May 8 – Julian of Norwich

These weekly “People to Commemorate” posts are a kind of calendar for the commemoration of the saints, reproduced here from a Uniting Church Assembly document which can be found in full here. They are intended for copying and pasting into congregational pew sheets on the Sunday closest to the nominated date.

Images (where provided) are of icons by Peter Blackwood; click on the image to download a high resolution copy of the image.

Julian of Norwich, person of prayer

(born 1342, died shortly after 1416)

If people knew how useful diseases are for the soul’s discipline, wrote one medieval mystic, they would purchase them in the marketplace. That was certainly the view of the English mystic, theologian and author of the Revelations of Divine Love, St. Julian of Norwich.

While still a young lay woman, Julian asked God for three gifts: a profound experience of the passion of Christ, a physical illness, and the three ‘wounds’ of contrition, compassion, and earnest longing for God.  She was granted them, but the first and the third came to her through physical illness.  In her book, she records that when she was thirty, ‘God sent me a physical illness in which I lay for three days and three nights.  On the fourth night I took all the rites of holy church and did not think that I would live until morning.’  Propped up in bed, losing both feeling and sight, Julian saw the crucifix set before her as surrounded by a ‘universal light’; and in an access of compassion for the dying Jesus had a vision of the ‘red blood trickling down from under the garland, just as I thought it would have done when the garland of thorns was thrust on His blessed head.’ In turn, she understood that ‘both God and man together suffered for me’ and ‘that it was he who showed it to me, without intermediary’. Simultaneously with this ‘bodily sight’ she experienced ‘a spiritual vision of His matchless love’, alone creating and sustaining the whole world.
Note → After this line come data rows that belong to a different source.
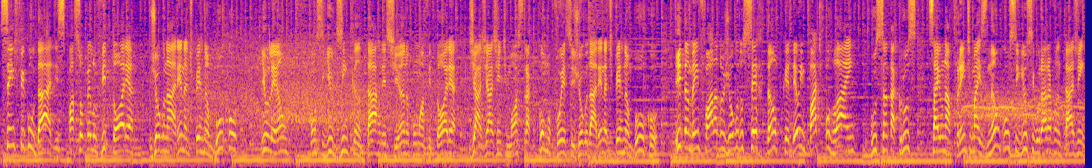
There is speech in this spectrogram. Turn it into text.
sem dificuldades. Passou pelo Vitória, jogo na Arena de Pernambuco. E o Leão conseguiu desencantar neste ano com uma vitória. Já já a gente mostra como foi esse jogo da Arena de Pernambuco. E também fala do jogo do Sertão, porque deu empate por lá, hein? O Santa Cruz saiu na frente, mas não conseguiu segurar a vantagem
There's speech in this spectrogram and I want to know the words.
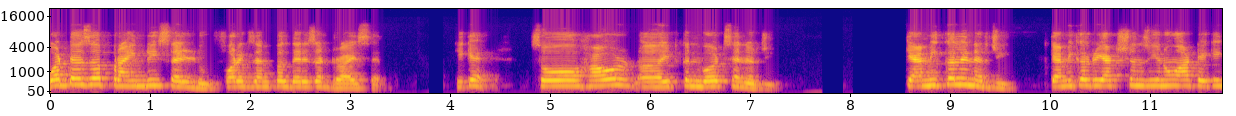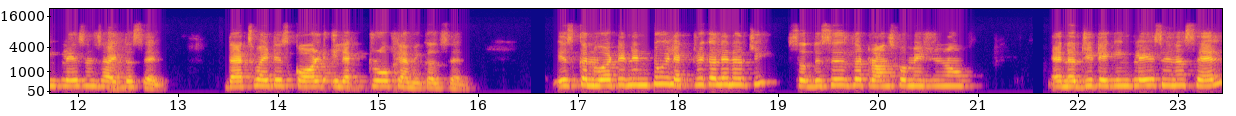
what does a primary cell do? For example there is a dry cell. okay so how uh, it converts energy? Chemical energy. Chemical reactions you know are taking place inside the cell. That's why it is called electrochemical cell. Is converted into electrical energy? So this is the transformation of energy taking place in a cell.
Julian recovered from her apparently mortal illness, spending the rest of her life reflecting on these  visions, which she gradually recognised as ‘full of deep secrets’ and ‘inner significance’.  For many years an anchoress (an enclosed hermit) at what is now St. Julian’s church in Norwich, she wrote a short and a longer account of her visions and interpretations.  Her theology centred around two principles: the all-embracing and all-powerful love of God, and the perfectly physical nature of the incarnate Christ. The first allows us to see that though sin and evil exist in the fallen world, they have no ultimate reality, having been destroyed by Christ’s death and resurrection—‘Ah wretched sin!…You are nothing.  For I saw that God is everything; I did not see you’. The second enables the complete identification of humans, irrevocably identified in physical bodies, with Christ—‘our saviour is our true Mother, in whom we are endlessly born and out of whom we shall never come.’ Her evocation of God as the Mother who endlessly generates and re-creates us through Her/His own suffering, nourishes us spiritually, and disciplines us for our own training, remains her distinctive contribution to Christian spirituality.

We tend to think of diseases as always and only bad; to be cured if possible and resented if not. Julian and her contemporaries, often beset by illnesses they were powerless to cure, nevertheless succeeded in bringing good out of evil through their identification with both the suffering, and the salvation, of Christ.

Contributed by Phillippa Maddern